Miss Phoebe Denby, who has been visiting friends in Winnipeg and Selkirk, returned last Monday. Her sister Ethel stopped in Winnipeg to attend college.
Coun. Hechter motored to Fork River on Tuesday morning to attend the council meeting
Mr. Finlayson, inspector of Dominion fish hatcheries paid our Sake Island hatchery a visit this week and reports everything in a very satisfactory condition.
Geo. Cunliffe has returned from spending a few days in Winnipeg.
Archie McDonnell has the gold fever and is going to the Pas to seek his fortune. If Archie makes good we will all get a piece of it.

Today in the Dauphin Herald – Jan 20 – 1910

1910 Jan 20 – Jammed to Death

Thos. Michael a teamster at one of Barrows lumber camps at Grandview, was jammed Tuesday between two sleigh loads of logs on a runway and crushed so badly that he died shortly after the accident. Dr. Shortreed brought him to the hospital here Wednesday morning and he expired shortly after arriving. He is an American and his home is in Wisconsin.

1910 Jan 20 – Fork River
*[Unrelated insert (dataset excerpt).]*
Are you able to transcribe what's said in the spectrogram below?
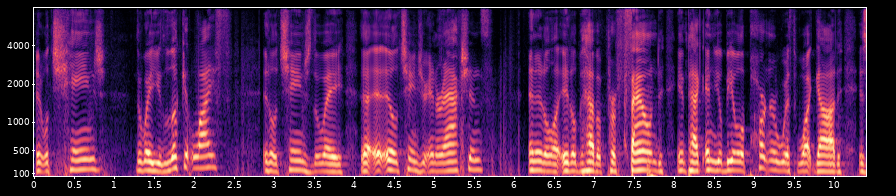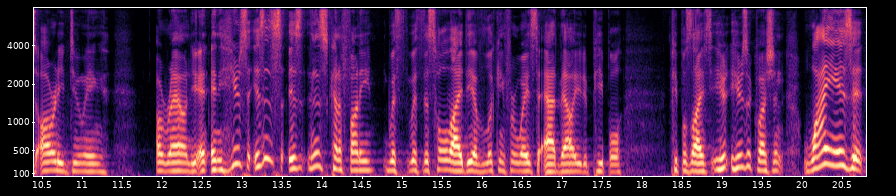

The Rev. H.H. and Mrs. Scrase and Mrs. King visited Mowat and Oak Brae district last week.
Services are held at Mowat schoolhouse fortnightly by the Rev. H.H. Scrase regularly at 11 o’clock. The missioner welcomes everybody in the district to these services.
The Englishman’s rest at Fishing River is now opened with Mr. A.B. Hodgson in charge.
We are sorry to hear that Mr. W. Benner is down with typhoid fever. We hope to hear that he will soon be around again.
Some of our ratepayers would like to ask our Mossey River Council if the December meeting has been published or was it of so little importance being the wind up of the year we have not seen it yet.
Another matter under the old Reeve and council a yearly report was published and distributed to the ratepayers showing the amount awarded to each ward and how it was spent, the amount of salary and mileage to each councillor and the amount paid to each road commissioner for letting work and mileage in each ward. If such a report of 1909 were published it would prove interesting reading for the ratepayers. The auditors report printed on a piece of paper four inches square is not enough for the amount of taxes raised. E should have a fuller report gotten out by the Sec.-Treas. at the end of each year.
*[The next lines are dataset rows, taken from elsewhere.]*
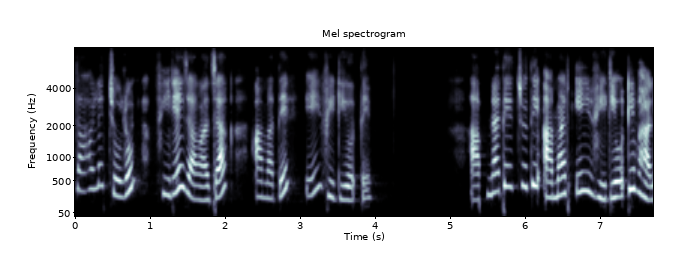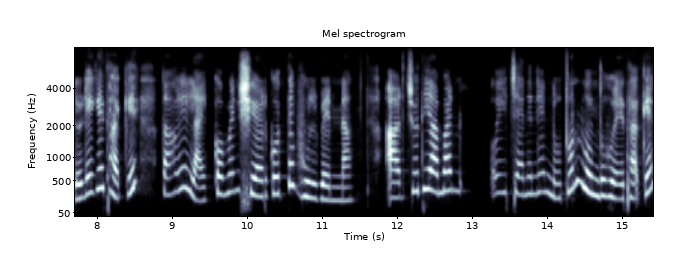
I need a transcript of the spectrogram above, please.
তাহলে চলুন ফিরে যাওয়া যাক আমাদের এই ভিডিওতে। আপনাদের যদি আমার এই ভিডিওটি ভালো লেগে থাকে, তাহলে লাইক, কমেন্ট, শেয়ার করতে ভুলবেন না। আর যদি আমার ওই চ্যানেলের নতুন বন্ধু হয়ে থাকেন,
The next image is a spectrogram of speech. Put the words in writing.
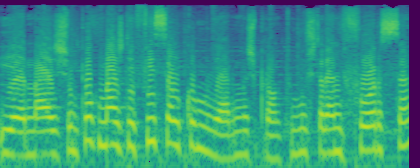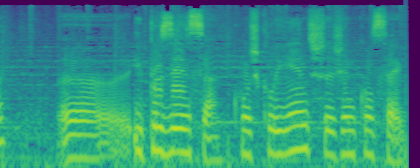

1910 Jan 20 – To the Editor of the Herald

SIR: – We notice in last week’s press our genial friend the Mowat correspondent, is on the war-path again after a couple of months rest. It is the ministers this time. He must be short of material when he says he seldom sees a minister now days. Where does the fault lie when a man attends divine worship only once or twice a year at most?
The English church ministers stationed here have held fortnightly services for ears at the Mowat schoolhouse, about two miles from our Mowat friend, except when roads were impassable to walk or drive. The majority of the people have been visited three or more times a year considering he has to walk unless come friend drives him occasionally. I consider our minister has done his duty well and if there is any kick coming it is from the ministers for the indifference a great many people show regarding church matters and as to the way they are carried on and how the ministers of bot denominations get around to the different stations they are expected to preach and visit in fair or stormy weather, in a large field like ours, comprising Fork River, Mowat, Winnipegosis and Sifton. Let us put ourselves in these men’s places. Would we put up with the same hardship on the small salary we dole out to them? I say no, we would not. Then let us help them instead of grousing. The great secret of help is encouragement.

Wm. King.
Minister’s Warden and Fin. Sec.